Detroit-style pizza was once locked down to the state of Michigan, but recently, thanks to chains like Jet’s, it’s slowly been trending its way around the United States. The original version was developed in 1946 at a restaurant called Buddy’s Rendezvous (now known as Buddy’s Pizza). Like so many American pizzas, it was inspired by an older version: it’s an offshoot of the puffy, bready Sicilian-style (think focaccia). It’s always baked in blue steel pans, and its one big defining characteristic is the crust.
The crusts of Detroit-style pizzas aren’t the bare pizza bones a lot of people throw away. Rather, they’re composed of the same cheese that tops the pizza. When the pizza is baked, the cheese around the edges caramelizes to a dark brown crunchy lace. If you’ve never had it before, it’s easy to assume that someone just burned it, but the edges are always the best part of a Detroit square.
(If it sounds like I’m a massive pizza geek, I have a perfectly legit reason: I’m a former full-time pizza maker, and one of the specialties of the place I worked at—and still moonlight at occasionally—is Detroit-style pizza.)
On January 26, Pizza Hut unveiled its very own version of Detroit-style pizza. This foray came as a surprise to me, since it’s been a very long time since Pizza Hut has offered a new style. Pizza Hut was my family’s go-to when I was a kid (remember Pizza Hut’s Book-It program?), but over the years, I felt like it fell off in quality, big time, so it quietly fell out of my rotation. But this week, Pizza Hut reached out with an offer to send over a sample of Detroit Double Pepperoni, a Detroit-style pizza with two types of pepperoni: the flat, softer variety and the kind that crisps up into little cups that hold that tiny pool of red grease.
It’s a little hard to tell from this photo, but Pizza Hut nailed the height on a Detroit-style pie, along with the texture. The crust is bready and soft with a touch of chew, topped with a blend of mozzarella and parmesan. It’s worth noting that the original Detroit pizza makers used brick cheese, a buttery low-moisture cheese from Wisconsin, but a lot of Detroit-style places now use mozzarella, and it’s perfectly fine.
I didn’t think I’d notice it so much, but I really do appreciate the two styles of pepperoni on this pizza. Your teeth sink into the flatter, wider kind, but the cup and char pieces have a meaty crunch with that little bit of oil as a reward. Die-hard pepperoni fans covet that oil, while other people hate it. I’m somewhere in the middle: I like it, but not in excess, so the blend of pepperoni adds a little balance. It also has a surprising spicy kick to it, if you’re sensitive to that sort of thing.
One thing pizza geeks look for in a pie is a consistent bake on the bottom. Different styles have different ideals: a Neapolitan pizza is considered good when there’s an even distribution of black spots (some of us call it leoparding). For a Detroit-style pizza, though, the preferred bake is a golden hue with a slightly fried texture, like the bottom of focaccia bread. Pizza Hut’s bake is pretty solid and even, without any burns or pale white areas.
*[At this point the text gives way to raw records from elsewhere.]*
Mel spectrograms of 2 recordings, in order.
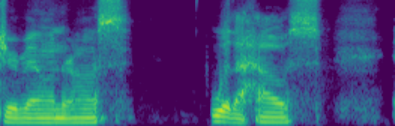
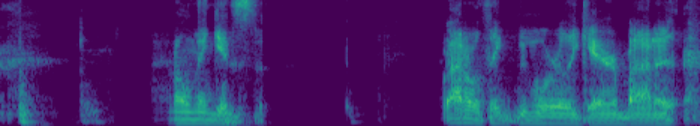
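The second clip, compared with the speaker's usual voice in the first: trach-device-like voice, lower and quieter; 5 semitones lower, 13 dB quieter than usual. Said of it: "you sound exactly like Pat Mahomes".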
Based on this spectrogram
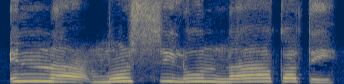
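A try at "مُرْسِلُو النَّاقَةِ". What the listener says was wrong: Just make it a little bit stronger. Mursilun naqati. Not lu, so remember these are all blank. The only thing we're considering is this dhamma, which is 1 second.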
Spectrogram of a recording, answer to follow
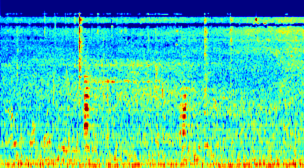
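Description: City street traffic at night: a steady low rumble of passing cars, with faint voices in the background and two short high beeps about two seconds apart.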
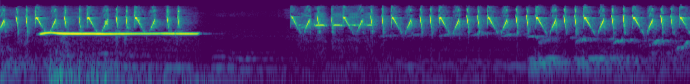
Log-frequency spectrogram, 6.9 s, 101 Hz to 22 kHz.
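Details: Bar-winged prinia in agitated song, 26 February 2023. A long flat whistle opens, then a brief silence, then an evenly spaced stream of shrill, rapid notes picks up and continues to the end.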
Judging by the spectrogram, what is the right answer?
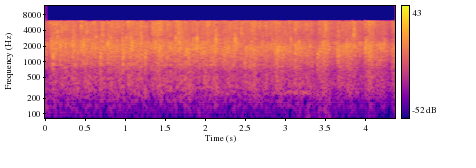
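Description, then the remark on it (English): An audience claps steadily for several seconds for the mother who owns the business, a dense, even wash of many hands with no clear individual beats, staying loud throughout with no voices standing out. “And so she gets the bigger hand clap, okay?”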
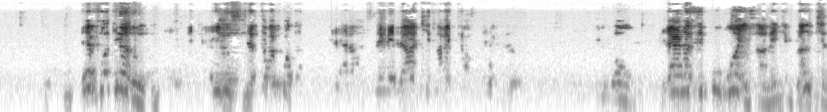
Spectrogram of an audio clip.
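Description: A middle-aged man speaks close to a microphone, calmly with pauses.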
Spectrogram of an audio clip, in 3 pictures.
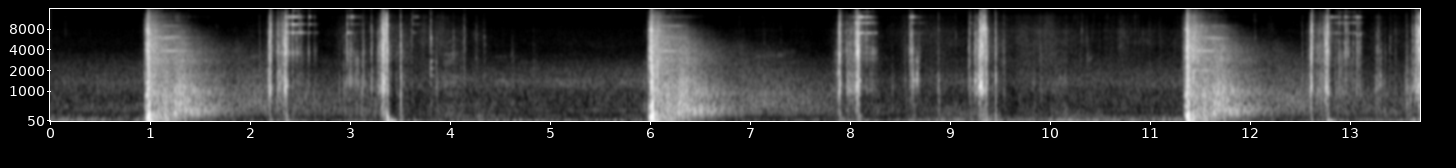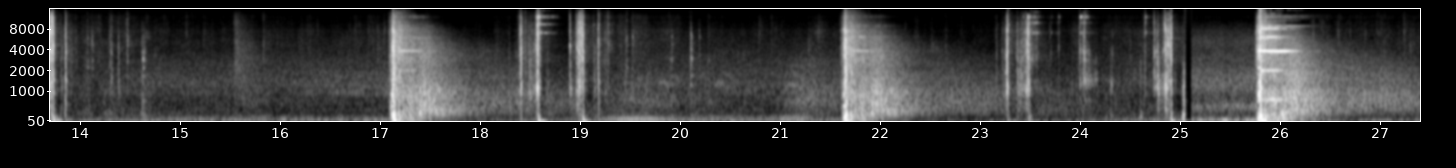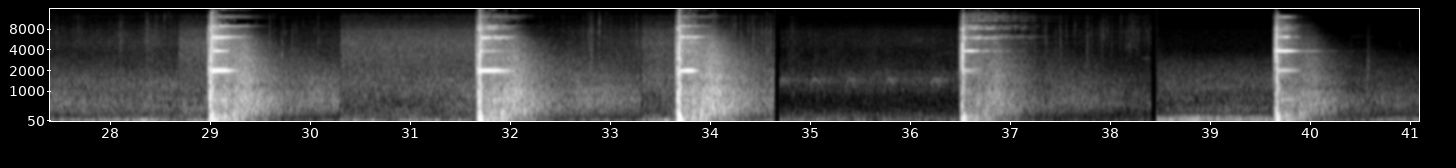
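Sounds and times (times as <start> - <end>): bullets clanging on steel plate: 36.5 - 37.3.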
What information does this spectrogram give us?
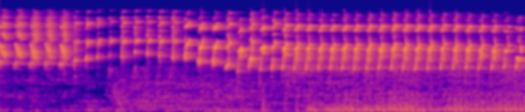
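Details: Lovebird in long chattering song used to spur other lovebirds into singing: rapid, rasping pulses, sliding slightly higher after a second, then a steady fast trill repeated several times each second, faint low hum behind.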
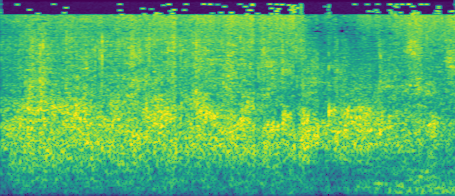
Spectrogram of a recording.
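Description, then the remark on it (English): An audience of Republican faithful claps steadily as Brad Chambers, a candidate for governor, is introduced, in a dense, continuous wash of applause that holds at an even, fairly loud level throughout, with no voices rising above it. “Round of applause.”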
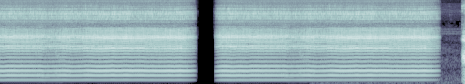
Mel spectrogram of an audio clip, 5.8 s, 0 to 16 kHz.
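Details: White noise over an underlying tone at pitch G3, with much air leak and turbulent airflow; on stroboscopy the vocal cords never close, leaving a gap where air leaks; breathy voice.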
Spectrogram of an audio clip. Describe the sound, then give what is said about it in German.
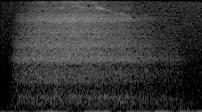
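Deep belly breath drawn slowly in during a guided breathing exercise: one long, steady, airy rush of breath that holds for about two seconds, with no talking. “Dass du tief einatmest in den Bauch”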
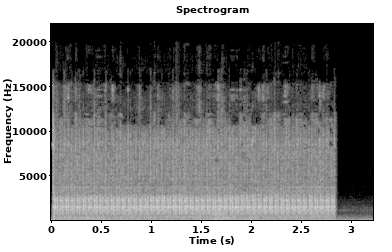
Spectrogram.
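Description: Idling engine with a busy metallic knocking, roughly three beats a second, from a failing A/C compressor.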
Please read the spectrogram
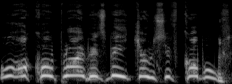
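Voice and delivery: very high squeaky Cockney voice. Discussing the story's characters, imagining Joseph Cobble as a squire, in squeaky Cockney voice. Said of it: "not as a squeaky voice teen".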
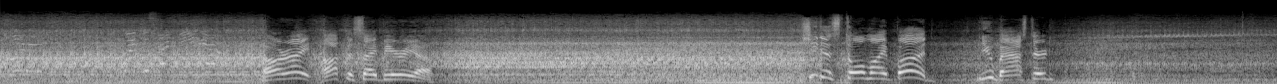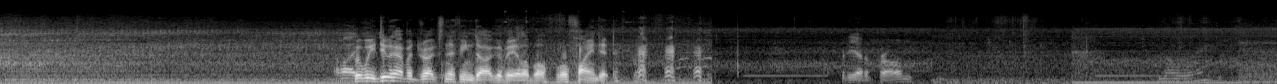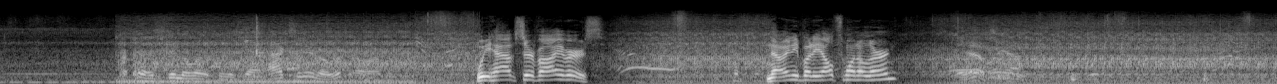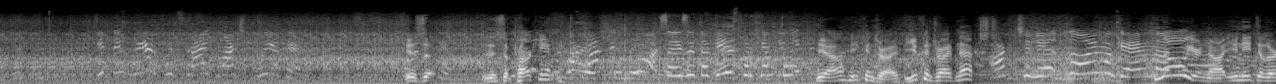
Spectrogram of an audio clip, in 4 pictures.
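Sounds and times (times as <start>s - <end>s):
bus engine running: 0.0s - 51.0s
faint high whine: 19.9s - 27.9s.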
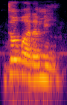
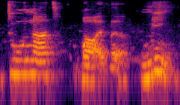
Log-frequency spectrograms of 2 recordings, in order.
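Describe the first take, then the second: First: The phrase is spoken at a normal pace. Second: The phrase is spoken slowly and deliberately.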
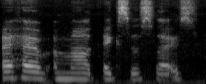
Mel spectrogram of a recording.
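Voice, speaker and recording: Woman, slow pace, soft low-volume voice, tired after jaw surgery, live stream chat. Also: level tone, low-quality recording. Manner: speaks softly, restarting phrases, laughing often. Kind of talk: casual live stream chat reading comments.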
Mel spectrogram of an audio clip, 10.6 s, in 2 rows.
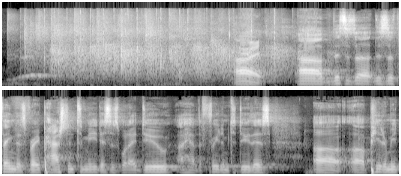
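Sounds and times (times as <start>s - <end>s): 
rising whoop: 0.0s - 1.0s
audience clapping: 0.0s - 4.3s
speech: 3.1s - 10.5s.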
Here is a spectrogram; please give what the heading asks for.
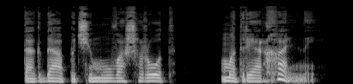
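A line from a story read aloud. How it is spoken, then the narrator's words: Soft question. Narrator (Russian): спросил Дар мягко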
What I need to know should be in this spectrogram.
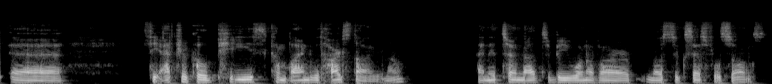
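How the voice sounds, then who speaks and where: A Danish electronic music producer, a native Danish speaker, chats as a guest in a casual interview, relaxed and rambling with lots of fillers and laughs. His voice is on the low side with a breathy edge, and the audio sounds dull.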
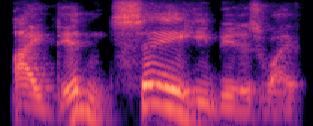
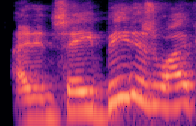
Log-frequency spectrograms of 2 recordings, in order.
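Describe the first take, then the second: First: The stress falls on the word say. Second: The stress falls on the word beat. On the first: The speaker implied it without saying it. "That's a statement of implication" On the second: He did something milder than beating her. "He was knocking around a little bit"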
While the cheese edges along the perimeter of the pizza aren’t as thick as I’d like, they have the right texture to them, with both chew and crunch. I think it’s a function of the blends of cheeses, but the edges don’t have a ton of flavor to them, and that disappoints me a bit. I prefer a little sharpness in my cheese edges, like a baked parmesan crisp, but this is my pizza nerd side nitpicking, and other people might not notice as much.
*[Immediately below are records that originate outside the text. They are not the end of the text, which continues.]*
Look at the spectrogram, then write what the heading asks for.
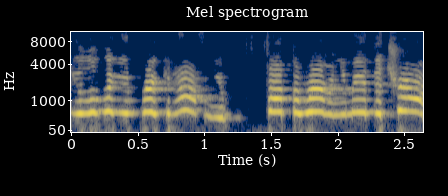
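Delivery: very high, loud, eager excited gushing. Speaker acts out an excited man's words to a woman, imitating excited gushing. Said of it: "And he's so excited".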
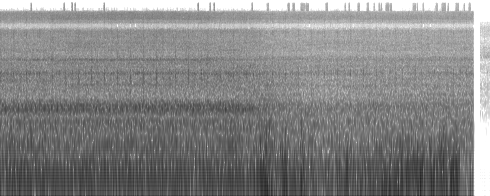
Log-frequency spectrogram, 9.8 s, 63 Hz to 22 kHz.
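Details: 1967 Lincoln with a newly installed carburetor whose inlet port was moved to the driver's side: a steady, even idle rumble with no misses, stumbles or knocks. It runs smoothly, with only an accelerator linkage issue remaining.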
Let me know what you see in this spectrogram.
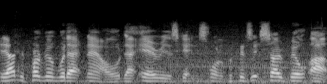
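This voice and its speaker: Speaking very fast in a London accent, a man with a fairly high pitch is heard over noticeable background noise. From East London (Stepney), England. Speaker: sim racer. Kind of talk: casual chat.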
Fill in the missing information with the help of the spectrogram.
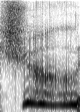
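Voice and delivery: high whooshing "shoo"; whoosh sound. Retold or imitated. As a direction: imitate lines shooting wildly upward. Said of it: "And the lines went just, like".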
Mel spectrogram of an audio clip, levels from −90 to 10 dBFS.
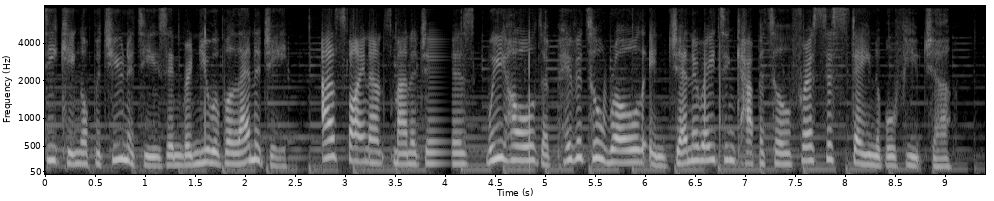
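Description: At 1.10 s and again at 1.90 s there's a short stall from a late packet. The jitter buffer ran dry, so the last bit of sound gets held for roughly 20 to 25 ms, a slight smeared hiccup, and then it picks up right where it left off with nothing lost. Between those, from 1.60 to 1.62 s, a loud pop jumps out about 10 dB over the audio, a sharp click riding on top while the sound carries on underneath. It's likely an electrical step or driver glitch. From 3.84 to 4.08 s comes a call audio freeze. The last sound is stretched into a fading buzz for about 220 ms, likely because packets were held up in transit, and then the audio resumes from the same point, so it's a gap rather than a dropout. Two more loud pops follow, likely from the same kind of voltage spike: a single one at 4.84 to 4.86 s, about 15 dB over the signal, and a double pop between 6.59 and 6.76 s, also about 15 dB up. All of this sits on the call path's band limit, with nothing above 8 kHz, which fits G.722 at 64 kbps.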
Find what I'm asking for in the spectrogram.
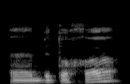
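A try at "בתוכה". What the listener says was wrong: Нет, тут хай. Это хет, а не бетуха, хай.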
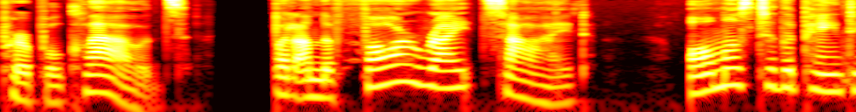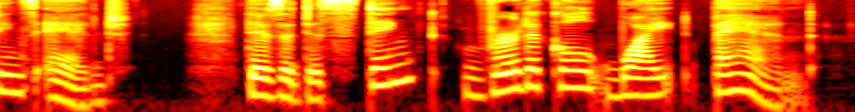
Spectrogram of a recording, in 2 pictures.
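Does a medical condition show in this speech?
No.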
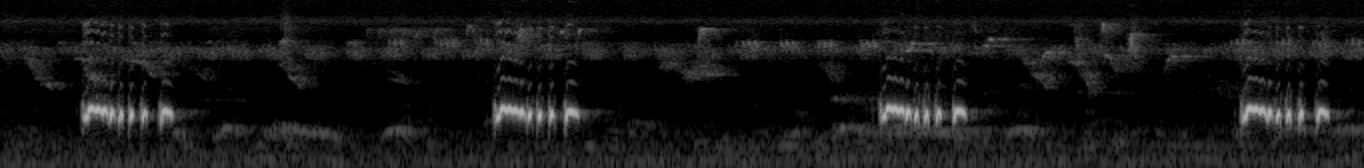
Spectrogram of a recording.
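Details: Zebra dove heard in a trapping setting, giving four rolling, bubbly coo phrases, each a lifted opening note followed by rapid pulsed notes, spaced roughly two and a half seconds apart over a soft low rumble.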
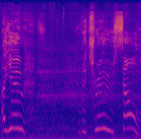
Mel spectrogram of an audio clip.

What I don’t like, unfortunately, is the sauce. Apparently there was a lot of testing involved to land on this one, but this sauce is so acidic, almost like cocktail sauce, with a lingering tingle. While some contrast is necessary, I think the choice of this tomato sauce is an extreme overcorrection of the richness of the cheese, bread, and meat. I’m curious to see what some of you think about it, because I have never had a sauce quite like it.
Overall, I’d say this is a pretty good version of a Detroit-style pepperoni pie. The sauce knocks the whole thing down a peg, but pizza is often a case of personal preferences, and that part just wasn’t for me. Otherwise, for a limited-time offer, it’s definitely worth trying. Will it kick Jet’s ass? No. The Jet’s Turbo Crust is totally safe for now, but I can say that the Detroit Double Pepperoni is the best thing I’ve had from Pizza Hut in years.